NORFOLK, Va. — Shannon Hunnicutt is used to life on the go.

"I have a problem with overworking, so I worked too many hours," Hunnicutt said. "I was part of a kickball league and a dodge ball league... even bowling sometimes."

So she didn't slow down on October 5, 2013, when she felt a pop in her neck and an instantaneous headache. 

"I stood up and actually asked myself out loud, 'Am I having a stroke?' I didn't hear any slurred speech. There was no facial drooping. So, I went on about my day, thinking I should be treating a migraine."

Hunnicutt had migraines a number of times before this incident. However, she soon realized this time was different. 

"I had lost use of my arm," Hunnicutt said. 

"So people here that I work with were having to help me get dressed."

Hunnicutt sought help, but she was misdiagnosed. "[I] went to an Urgent Care. They too thought I had a migraine, treated me for that. Did not help... I went to the ER, they thought I had a pulled muscle, treated me for that. Did not help the headache."

It would be 22 days without proper treatment before she finally learned the truth. 

"That pop that I felt in my neck was me tearing a hole in my carotid artery," Hunnicutt said. "It shot clots up, and I actually tore my carotid again and from there it burst and I had strokes in three of the four lobes of my brain."

Following the shocking diagnosis, Hunnicutt took charge of her life. After three months of rehabilitation, she adopted a healthier lifestyle and lost more than 100 pounds. 

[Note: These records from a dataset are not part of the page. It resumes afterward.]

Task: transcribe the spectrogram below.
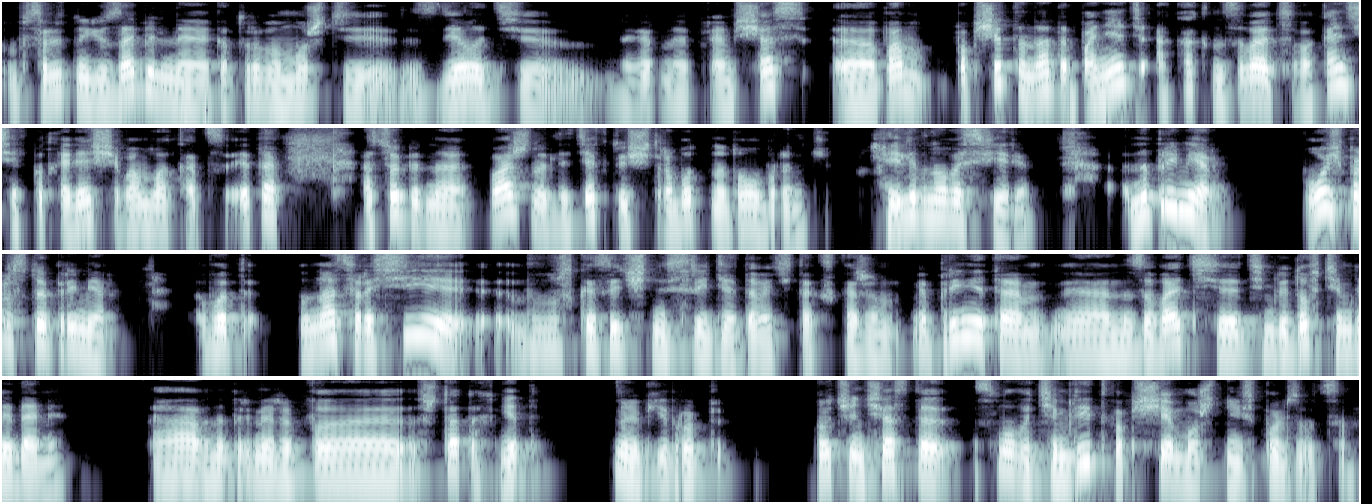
абсолютно юзабельная, которую вы можете сделать, э, наверное, прямо сейчас. Э, вам вообще-то надо понять, а как называются вакансии в подходящей вам локации. Это особенно важно для тех, кто ищет работу на новом рынке или в новой сфере. Например, очень простой пример. Вот у нас в России, в русскоязычной среде, давайте так скажем, принято называть тем лидов тем лидами. А, например, в Штатах нет, ну и в Европе. Очень часто слово «тимлит» вообще может не использоваться.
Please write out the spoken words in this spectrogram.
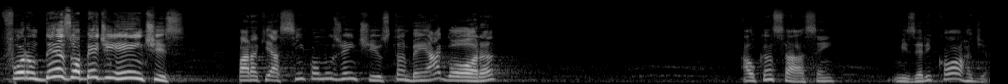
foram desobedientes, para que assim como os gentios também agora alcançassem misericórdia.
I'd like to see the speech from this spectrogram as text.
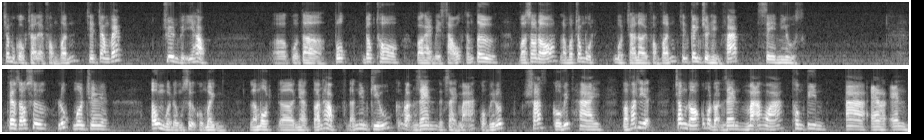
trong một cuộc trả lời phỏng vấn trên trang web chuyên về y học ờ, của tờ Book Doctor vào ngày 16 tháng 4 và sau đó là một trong một, một trả lời phỏng vấn trên kênh truyền hình Pháp CNews. Theo giáo sư Luc Monche, ông và đồng sự của mình là một ờ, nhà toán học đã nghiên cứu các đoạn gen được giải mã của virus SARS-CoV-2 và phát hiện trong đó có một đoạn gen mã hóa thông tin ARN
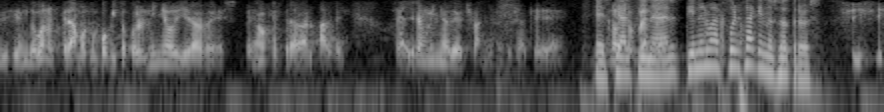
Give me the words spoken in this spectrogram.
diciendo, bueno, esperamos un poquito por el niño y al revés, tenemos que esperar al padre. O sea, era un niño de ocho años, o sea que. Es que al sorprende. final tienen más fuerza que nosotros. Sí, sí.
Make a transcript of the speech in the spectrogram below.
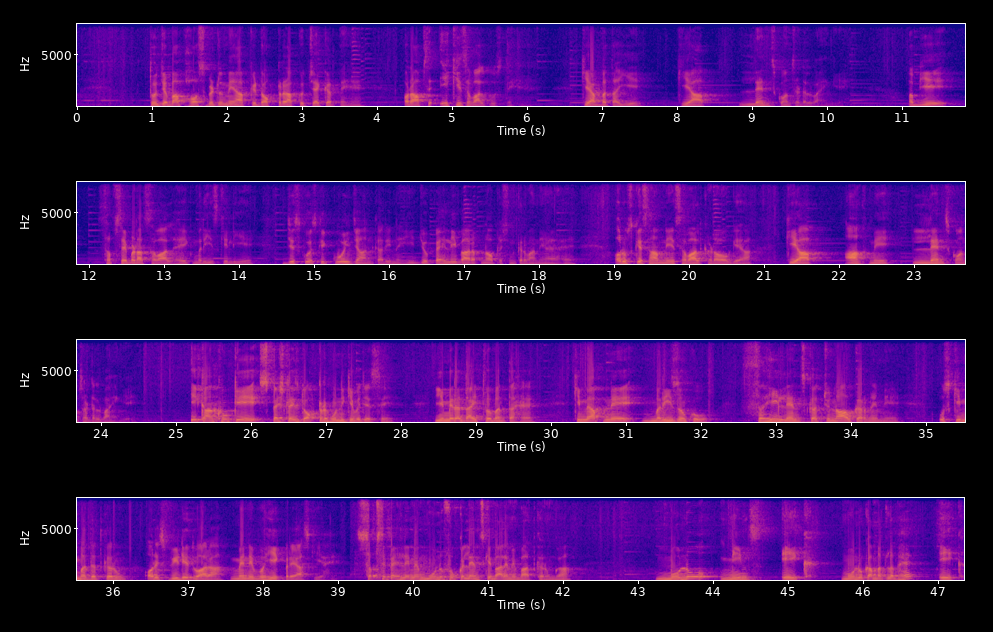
तो जब आप हॉस्पिटल में आपके डॉक्टर आपको चेक करते हैं और आपसे एक ही सवाल पूछते हैं कि आप बताइए कि आप लेंस कौन सा डलवाएँगे? अब ये सबसे बड़ा सवाल है एक मरीज़ के लिए, जिसको इसकी कोई जानकारी नहीं, जो पहली बार अपना ऑपरेशन करवाने आया है और उसके सामने ये सवाल खड़ा हो गया कि आप आँख में लेंस कौन सा डलवाएँगे? एक आँखों के स्पेशलाइज्ड डॉक्टर होने की वजह से ये मेरा दायित्व बनता है कि मैं अपने मरीजों को सही लेंस का चुनाव करने में उसकी मदद करूँ और इस वीडियो द्वारा मैंने वही एक प्रयास किया है। सबसे पहले मैं मोनोफोकल लेंस के बारे में बात करूँगा। मोनो मीन्स एक। मोनो का मतलब है एक।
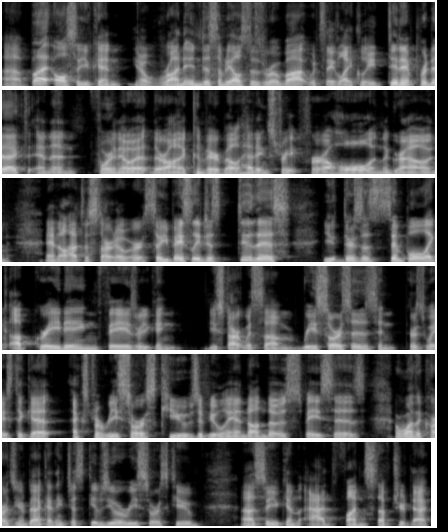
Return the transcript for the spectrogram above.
Uh, but also you can, you know, run into somebody else's robot, which they likely didn't predict, and then before you know it, they're on a conveyor belt heading straight for a hole in the ground, and they'll have to start over. So you basically just do this. You, there's a simple like upgrading phase where you can you start with some resources and there's ways to get extra resource cubes if you land on those spaces. Or one of the cards in your deck i think just gives you a resource cube uh, so you can add fun stuff to your deck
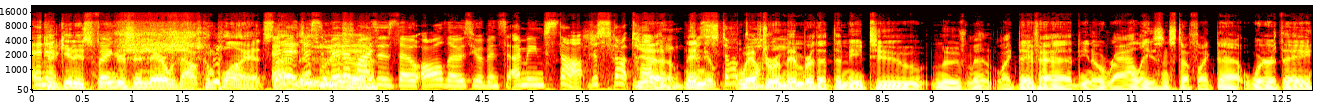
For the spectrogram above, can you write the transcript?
minute- could it- get his fingers in there without compliance. and That- it just what it is. minimizes though all those who have been. I mean, stop. Just stop talking. Yeah, and Just stop we have to remember that the Me Too movement, like they've had, you know, rallies and stuff like that, where they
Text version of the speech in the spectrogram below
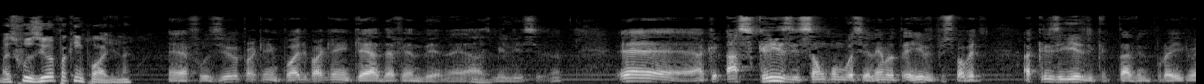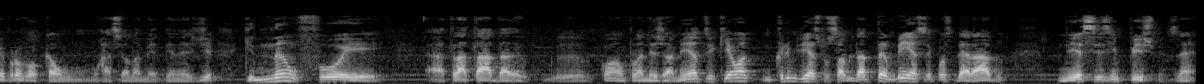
Mas fuzil é para quem pode, né? É, fuzil é para quem pode para quem quer defender, né? As milícias, né? É, as crises são, como você lembra, terríveis, principalmente a crise hídrica que está vindo por aí, que vai provocar um racionamento de energia que não foi tratada uh, com o planejamento e que é uma, um crime de responsabilidade também a ser considerado nesses impeachments. Né?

"That was something that I could take on myself," Hunnicutt said. "I don't need [medicine] to do that. I didn't need a doctor to tell me to do it. Staying active it's the only way that I could help prolong whatever time I have left here."

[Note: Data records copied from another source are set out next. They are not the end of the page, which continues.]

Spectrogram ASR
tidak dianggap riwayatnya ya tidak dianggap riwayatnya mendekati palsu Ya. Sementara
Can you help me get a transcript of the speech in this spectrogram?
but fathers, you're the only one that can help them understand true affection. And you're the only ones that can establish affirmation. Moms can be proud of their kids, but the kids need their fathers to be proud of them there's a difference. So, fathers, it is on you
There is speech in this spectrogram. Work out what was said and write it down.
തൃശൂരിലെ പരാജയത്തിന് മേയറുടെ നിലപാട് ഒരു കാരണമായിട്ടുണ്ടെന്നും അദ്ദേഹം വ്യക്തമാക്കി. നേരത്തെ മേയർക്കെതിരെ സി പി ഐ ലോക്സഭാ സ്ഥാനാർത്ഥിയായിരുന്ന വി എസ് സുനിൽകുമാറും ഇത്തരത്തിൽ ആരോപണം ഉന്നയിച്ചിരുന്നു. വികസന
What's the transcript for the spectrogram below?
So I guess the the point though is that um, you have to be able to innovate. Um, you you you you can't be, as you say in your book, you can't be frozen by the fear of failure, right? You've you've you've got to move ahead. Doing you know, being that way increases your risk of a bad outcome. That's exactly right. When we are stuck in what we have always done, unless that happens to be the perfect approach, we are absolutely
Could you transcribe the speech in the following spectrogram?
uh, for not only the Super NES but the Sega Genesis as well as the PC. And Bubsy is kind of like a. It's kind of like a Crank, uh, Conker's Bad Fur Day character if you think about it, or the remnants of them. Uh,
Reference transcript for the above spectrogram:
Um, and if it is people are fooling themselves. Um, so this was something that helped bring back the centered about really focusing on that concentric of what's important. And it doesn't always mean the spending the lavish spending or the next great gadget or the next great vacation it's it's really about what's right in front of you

Hunnicutt said not knowing her condition could have cost her her life. "Younger people are being misdiagnosed and they're bypassing the signs," she said. "Who would expect someone at 32 to be having a stoke, especially when they've had migraines?"

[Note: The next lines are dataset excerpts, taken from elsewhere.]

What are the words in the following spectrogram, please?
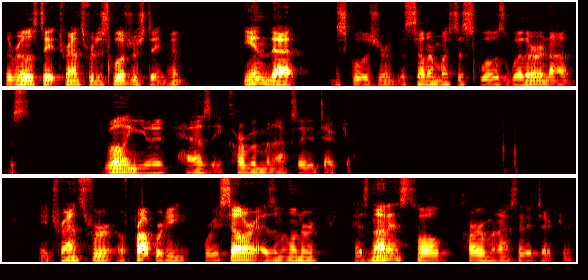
The real estate transfer disclosure statement. In that disclosure, the seller must disclose whether or not the dwelling unit has a carbon monoxide detector a transfer of property where a seller as an owner has not installed carbon monoxide detector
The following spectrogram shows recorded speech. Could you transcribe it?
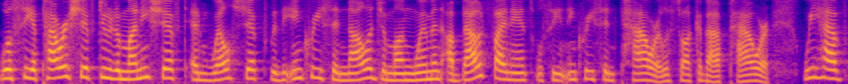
We'll see a power shift due to money shift and wealth shift with the increase in knowledge among women about finance. We'll see an increase in power. Let's talk about power. We have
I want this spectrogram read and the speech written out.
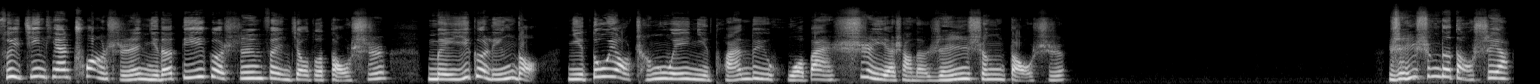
所以今天创始人，你的第一个身份叫做导师。每一个领导，你都要成为你团队伙伴事业上的人生导师，人生的导师呀。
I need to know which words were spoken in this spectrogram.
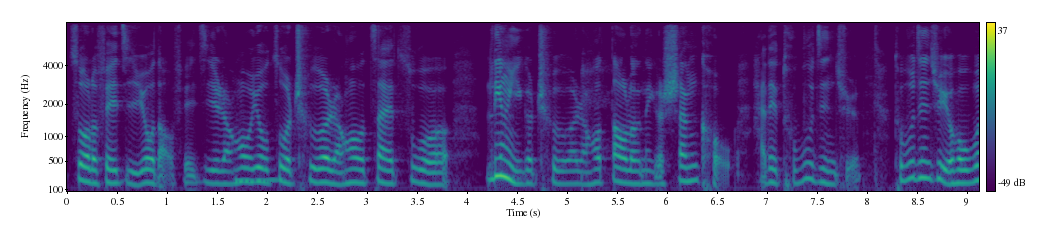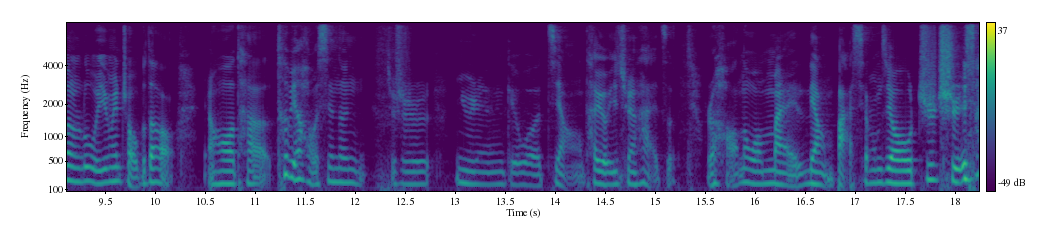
坐了飞机，又倒飞机，然后又坐车，然后再坐另一个车，然后到了那个山口，还得徒步进去。徒步进去以后问路，因为找不到，然后他特别好心的，就是女人给我讲，她有一群孩子。我说好，那我买两把香蕉支持一下，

She also volunteers with the American Heart Association every chance she gets. "I just like to talk to people and hear their story or why they think that they may not be impacted, and inform them that they will, no matter what we do," Hunnicutt said.

She still lives with her condition and has some limitations on what she can do. However, she's determined to live her best life and encourage everyone she can to do the same. 

"I took life for granted beforehand, and I did not do all the things that I do now. I don't feel like I was living," Hunnicutt said. "So, the post-stroke me, I feel, is a lot cooler. And I'm not gonna let anything hold me back."

According to the American Heart Association, someone in the United States has a stroke every 40 seconds. It accounts for one of every 20 deaths. If you'd like to help spread awareness of heart disease and stroke or become a volunteer, visit